Upon reading a few reviews, I envisioned a much larger, more shrieking, restaurant. Happily for me, this was not the case, although surely the sound level rises substantially as the evening progresses.
They certainly deserve the two-stars accorded by Pete Wells. But why is the order of soft-shell crostini in the Times photo twice the size of the one I had two weeks ago? The photo shows two crabs while I had one small crab, split in half. Shouldn't the photo in the review depict the actual composition of the dish?
I went last night (Thursday) for the second time. We had an 8:30 reservation and arrived 5 minutes early. The hostess told us they were running 20 minutes behind. The space around the bar on either side is minimal as it's really just an aisle for servers to pass. With the combination of people seated at the bar and the tables behind, there's really not enough room for one to stand comfortably and allow a server to pass by. It is not the type of bar where you could stand 2-3 people deep. Every single bar seat and bar table was taken when we waiting and no one appeared ready to leave for a while. If I were seated at the tables right next to the bar, I would not be happy about it.

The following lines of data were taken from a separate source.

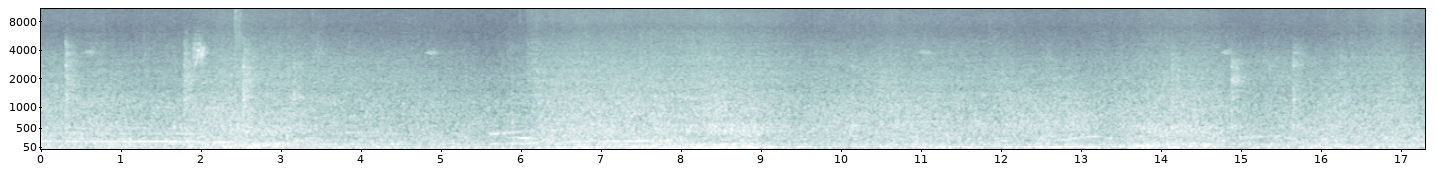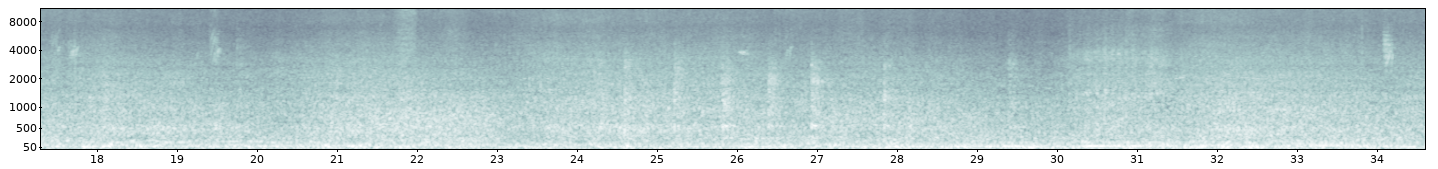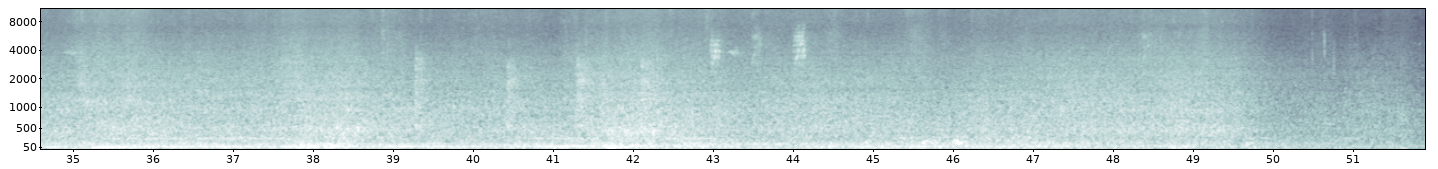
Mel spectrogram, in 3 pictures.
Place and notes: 嘉和, Jiahe, Fangshan Township - In the village of Haiti
In the village of Haiti, traffic sound, Sound of the waves, birds sound
Zoom H2N MS+ XY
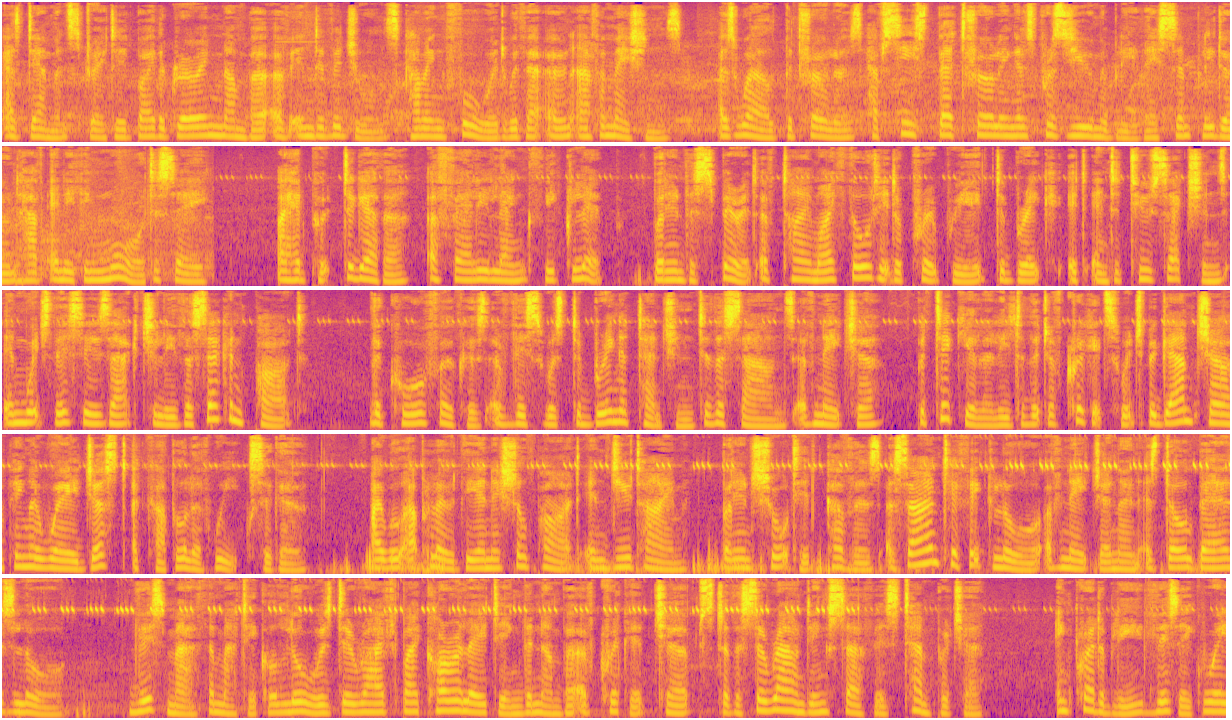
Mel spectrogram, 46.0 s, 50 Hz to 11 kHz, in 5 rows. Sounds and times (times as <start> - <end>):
Cricket: 10.8 - 11.2, 30.0 - 30.4, 37.3 - 37.8.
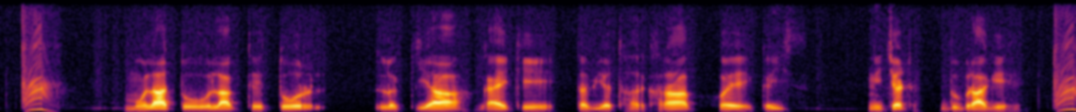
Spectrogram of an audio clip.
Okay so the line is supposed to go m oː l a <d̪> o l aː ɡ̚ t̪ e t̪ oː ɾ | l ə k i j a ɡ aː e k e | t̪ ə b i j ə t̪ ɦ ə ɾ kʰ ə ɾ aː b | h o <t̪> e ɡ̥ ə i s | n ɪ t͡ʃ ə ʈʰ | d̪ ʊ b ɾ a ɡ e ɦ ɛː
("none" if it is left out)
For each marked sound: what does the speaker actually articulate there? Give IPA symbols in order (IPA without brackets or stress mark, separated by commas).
t̪, none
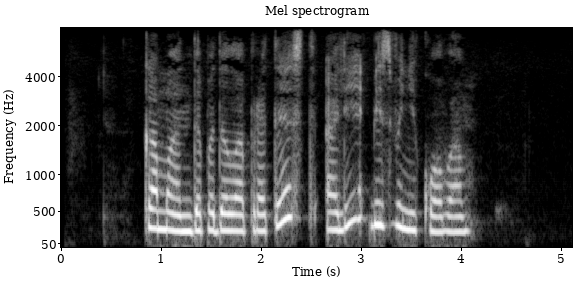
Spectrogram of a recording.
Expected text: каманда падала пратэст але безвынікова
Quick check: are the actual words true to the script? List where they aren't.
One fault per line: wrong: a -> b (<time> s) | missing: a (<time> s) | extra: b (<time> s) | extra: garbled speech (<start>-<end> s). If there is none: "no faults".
no faults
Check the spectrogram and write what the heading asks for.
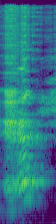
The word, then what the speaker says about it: Eyre: written by सबसे पहले Jain एयर pronunciation है एल ए आई आर वाला जो एयर होता है उसी की तरह इसको प्रोनाउंस किया जाता है जिसमें कई बार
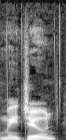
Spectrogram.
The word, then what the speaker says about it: Meijun: But hello, my name is May Jun. I use this icebreaker all the time. Everyone knows it's like May, June, July, August. So that's how you pronounce my name.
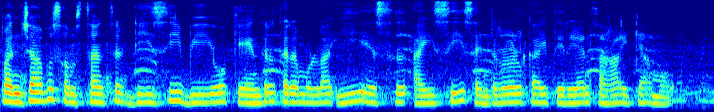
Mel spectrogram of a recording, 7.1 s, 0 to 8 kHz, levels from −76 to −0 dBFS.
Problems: constant background noise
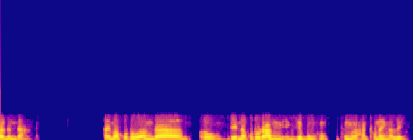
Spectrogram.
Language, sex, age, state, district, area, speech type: Bodo, male, 18-30, Assam, Chirang, urban, conversation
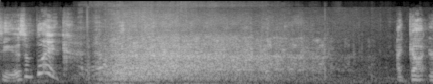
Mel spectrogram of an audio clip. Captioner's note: audience laughter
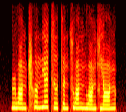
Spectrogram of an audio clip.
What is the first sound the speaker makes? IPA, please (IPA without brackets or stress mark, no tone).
ɻ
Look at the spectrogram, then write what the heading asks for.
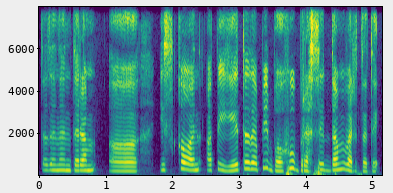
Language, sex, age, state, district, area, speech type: Sanskrit, female, 18-30, Karnataka, Shimoga, urban, spontaneous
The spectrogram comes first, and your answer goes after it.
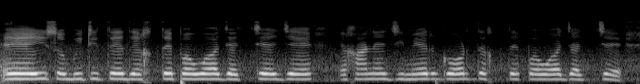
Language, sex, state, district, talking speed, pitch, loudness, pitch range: Bengali, female, Assam, Hailakandi, 110 wpm, 245 Hz, -16 LUFS, 240-250 Hz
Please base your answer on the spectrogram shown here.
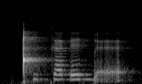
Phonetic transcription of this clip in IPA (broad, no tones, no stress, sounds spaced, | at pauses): ǃʰ i p k ɛ ʔ e ɡ͡b ɛ̰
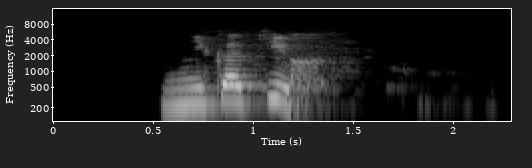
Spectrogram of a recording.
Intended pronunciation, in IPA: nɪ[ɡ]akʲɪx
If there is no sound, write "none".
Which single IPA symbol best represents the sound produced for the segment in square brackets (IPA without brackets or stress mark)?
k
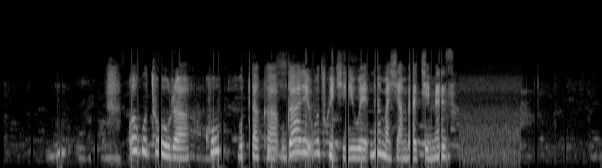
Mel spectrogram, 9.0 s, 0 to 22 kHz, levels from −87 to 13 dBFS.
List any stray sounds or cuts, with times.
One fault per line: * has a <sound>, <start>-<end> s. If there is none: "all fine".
all fine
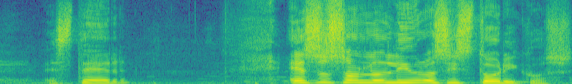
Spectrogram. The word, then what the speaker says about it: Ester: Josué hasta Ester Ester quiero que sepan que la Biblia ahí no tiene acento entonces mentira Cómo se dice Ester Ester Esos son los libros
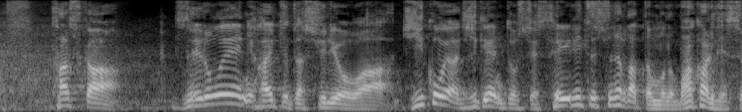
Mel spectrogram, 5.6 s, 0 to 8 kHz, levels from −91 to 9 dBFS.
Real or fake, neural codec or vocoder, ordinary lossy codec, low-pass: fake; codec, 16 kHz, 8 kbps, FunCodec, trained on LibriTTS, 25 frames a second; none; none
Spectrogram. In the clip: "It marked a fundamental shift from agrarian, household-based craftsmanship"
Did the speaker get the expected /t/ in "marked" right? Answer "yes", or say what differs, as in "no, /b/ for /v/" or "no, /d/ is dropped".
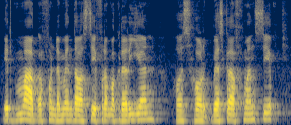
no, /t/ is dropped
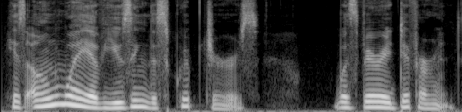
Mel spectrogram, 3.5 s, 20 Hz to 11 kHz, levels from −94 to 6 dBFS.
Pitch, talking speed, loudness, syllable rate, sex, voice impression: 170 Hz, 175 wpm, -16 LUFS, 5.7 syllables/s, female, very feminine, slightly middle-aged, slightly intellectual, slightly calm, elegant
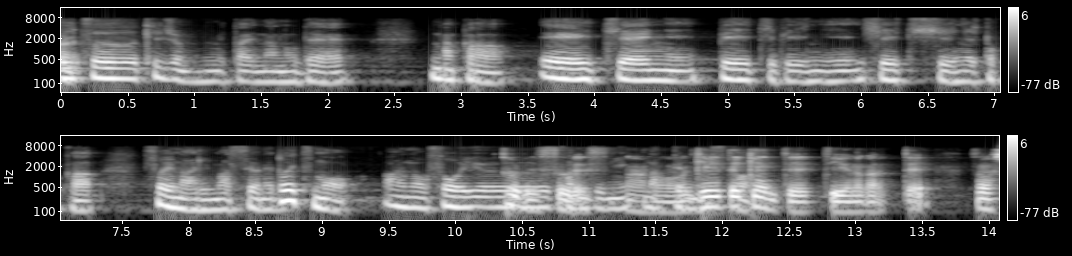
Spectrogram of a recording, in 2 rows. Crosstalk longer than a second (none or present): present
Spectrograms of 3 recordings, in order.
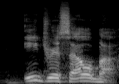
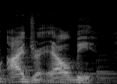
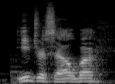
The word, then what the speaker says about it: Idris Elba: is Tilda Swinton and I always say his name wrong. I gotta actually look at it. Idris Elba. I always call him Idra Elby. Idris Elba.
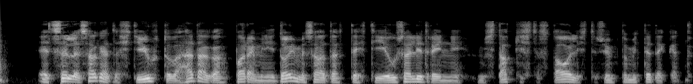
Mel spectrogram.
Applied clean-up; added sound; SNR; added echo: none; none; none; none.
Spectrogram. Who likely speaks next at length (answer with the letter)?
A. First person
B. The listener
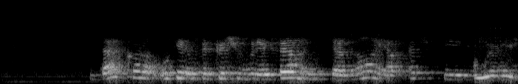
B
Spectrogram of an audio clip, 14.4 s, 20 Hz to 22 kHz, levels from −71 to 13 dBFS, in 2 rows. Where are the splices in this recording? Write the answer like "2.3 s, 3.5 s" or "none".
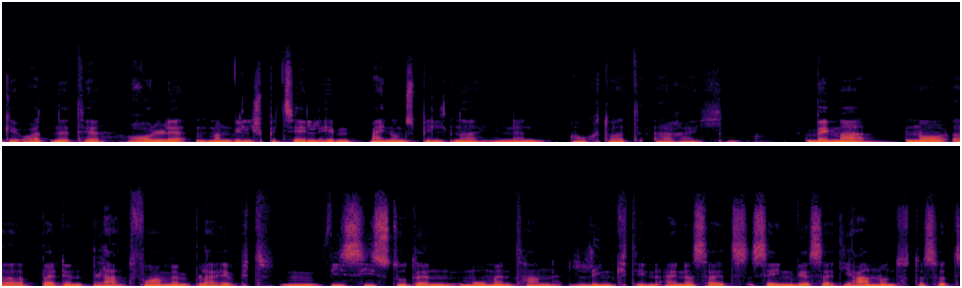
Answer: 1.5 s, 4.1 s, 7.1 s

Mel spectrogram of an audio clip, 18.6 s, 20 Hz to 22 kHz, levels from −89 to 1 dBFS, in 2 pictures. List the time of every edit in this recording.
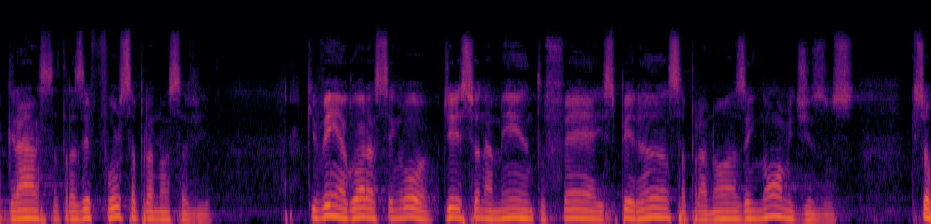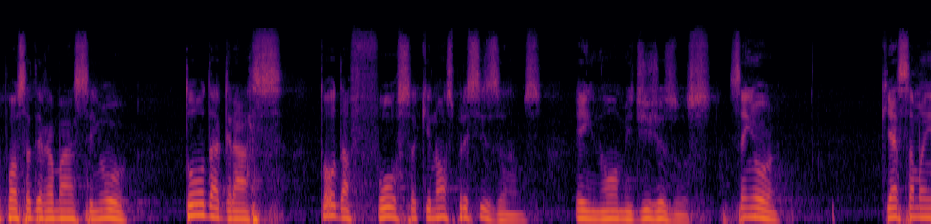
4.4 s, 16.5 s

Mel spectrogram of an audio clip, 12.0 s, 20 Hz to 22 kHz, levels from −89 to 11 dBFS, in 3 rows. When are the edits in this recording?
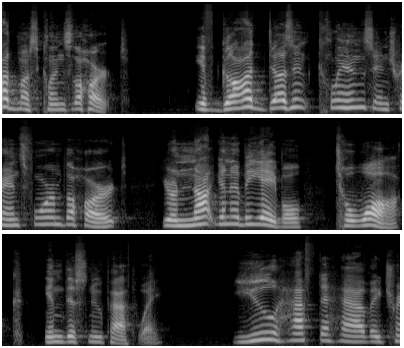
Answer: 10.2 s

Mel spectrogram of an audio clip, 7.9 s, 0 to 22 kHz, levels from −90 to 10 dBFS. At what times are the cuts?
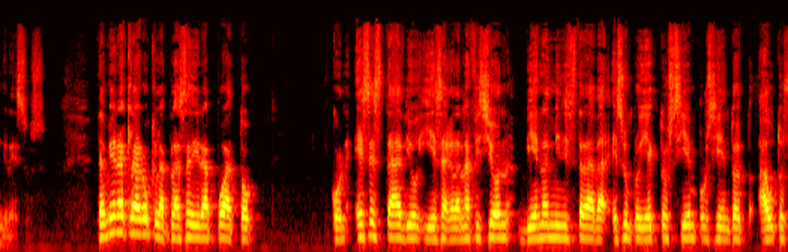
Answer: none

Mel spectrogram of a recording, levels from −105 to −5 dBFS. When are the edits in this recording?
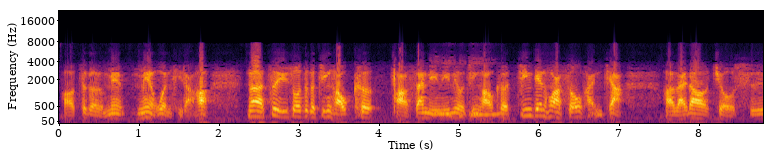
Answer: none

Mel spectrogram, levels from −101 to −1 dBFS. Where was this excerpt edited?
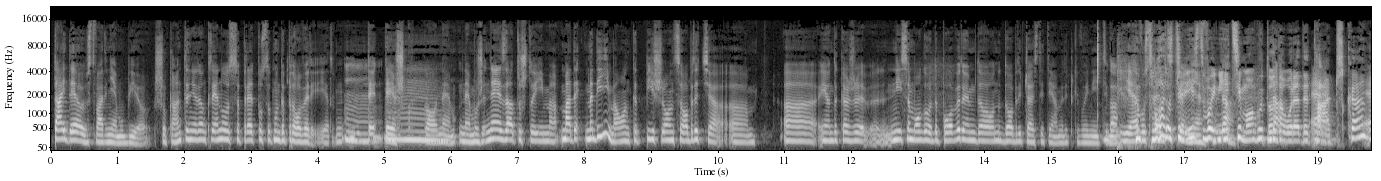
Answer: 10.8 s, 16.0 s

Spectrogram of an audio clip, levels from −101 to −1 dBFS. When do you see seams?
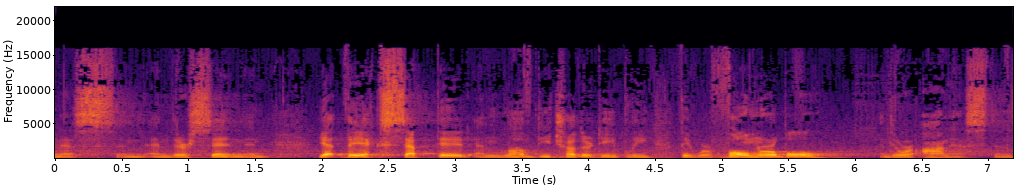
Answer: none

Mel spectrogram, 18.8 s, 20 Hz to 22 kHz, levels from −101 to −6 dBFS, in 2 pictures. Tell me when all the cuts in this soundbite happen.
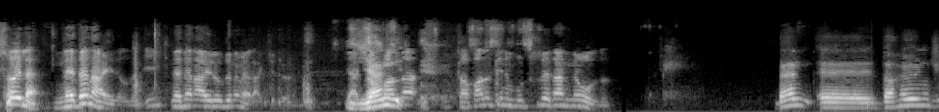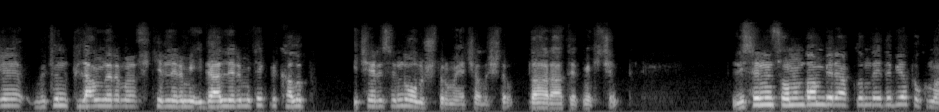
none

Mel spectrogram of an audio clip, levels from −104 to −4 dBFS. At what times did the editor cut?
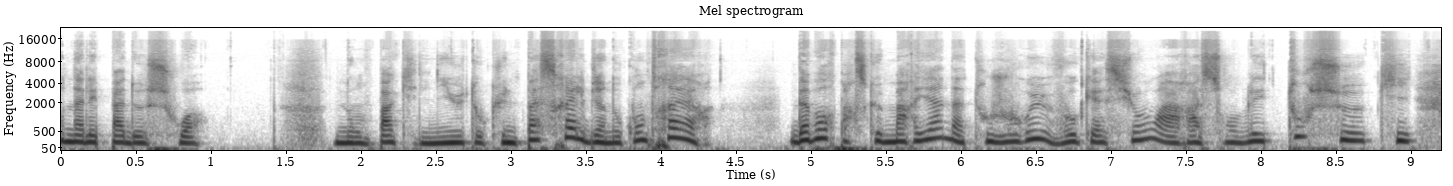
none

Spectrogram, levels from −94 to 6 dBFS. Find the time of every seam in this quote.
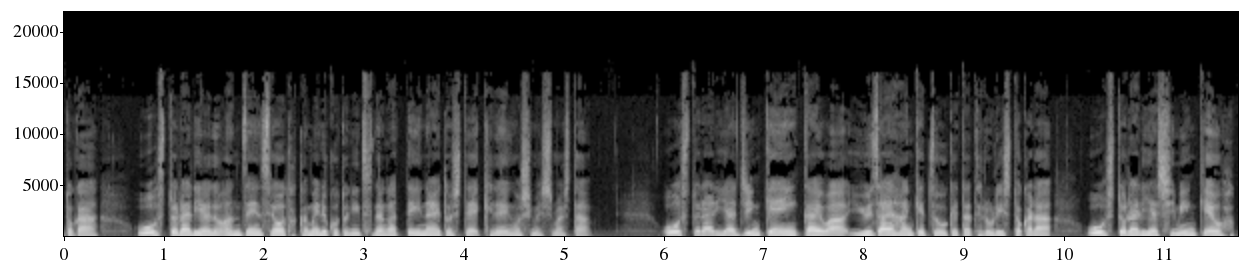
5.8 s

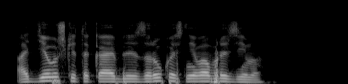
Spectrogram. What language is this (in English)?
Russian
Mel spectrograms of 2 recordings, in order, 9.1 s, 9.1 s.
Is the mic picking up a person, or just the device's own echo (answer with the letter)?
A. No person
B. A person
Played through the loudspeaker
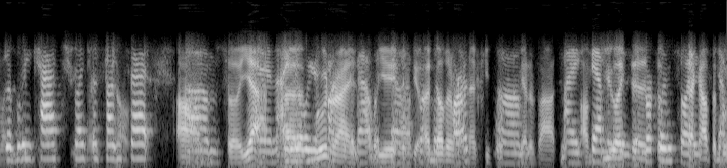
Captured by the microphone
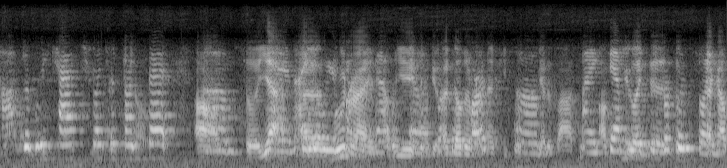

Aside from our table not being ready when we arrived, everything else was pretty good. We had 3 bar snacks - tiny, which I knew already, but good: Chorizo, eggplant and burrata. We also had the lamb sausage pizza which was better than I expected it to be - sweet/spicy red sauce, good sausage. We also had the eggs which were as good as they were on my first trip. The shrimp appetizer is skippable. The halibut was pretty darn good, and the paella was good (better the first time), but not AWESOME. The wait between the first few dishes and the mains was too long as well.
Mr. Flay was in the kitchen and Anne Burrell, Michael Simon and Chris Santos were dining in the restaurant.
I returned for my second visit last night, and remain as thrilled as I was the first time.
Again ordered the soft shell crostini, now prepared with chopped tomatoes and basil shot with pimenton. Lovely.
White chicory salad remains among my favorite NYC salads.
I now understand all the accolades heaped upon innocuous-sounding scrambled egg dish! Presented in a cazuela and bound with creme fraiche, young goat cheese, and almond romesco, this is THE best egg dish I've had in the US. Eggs are accompanied by Flay's take on pa amb tomaquet, made here with confited tomatoes instead of the grated fresh tomatoes of the Catalan original, were marvels in their own right.
Goat Cheese Pizza spiked with black olives and capers was good; crust seemed to be a cross of foccacia and traditional pizza dough.
Chocolate Crema Catalana, with its bruleed top crust, was another "wow." Excellent biscotti and a glass of Lustau creme sherry closed another excellent dinner at Gato.
With a glass of Ischia bianco from the island's premier estate, this light dinner for two cost a very reasonable $89. before tip.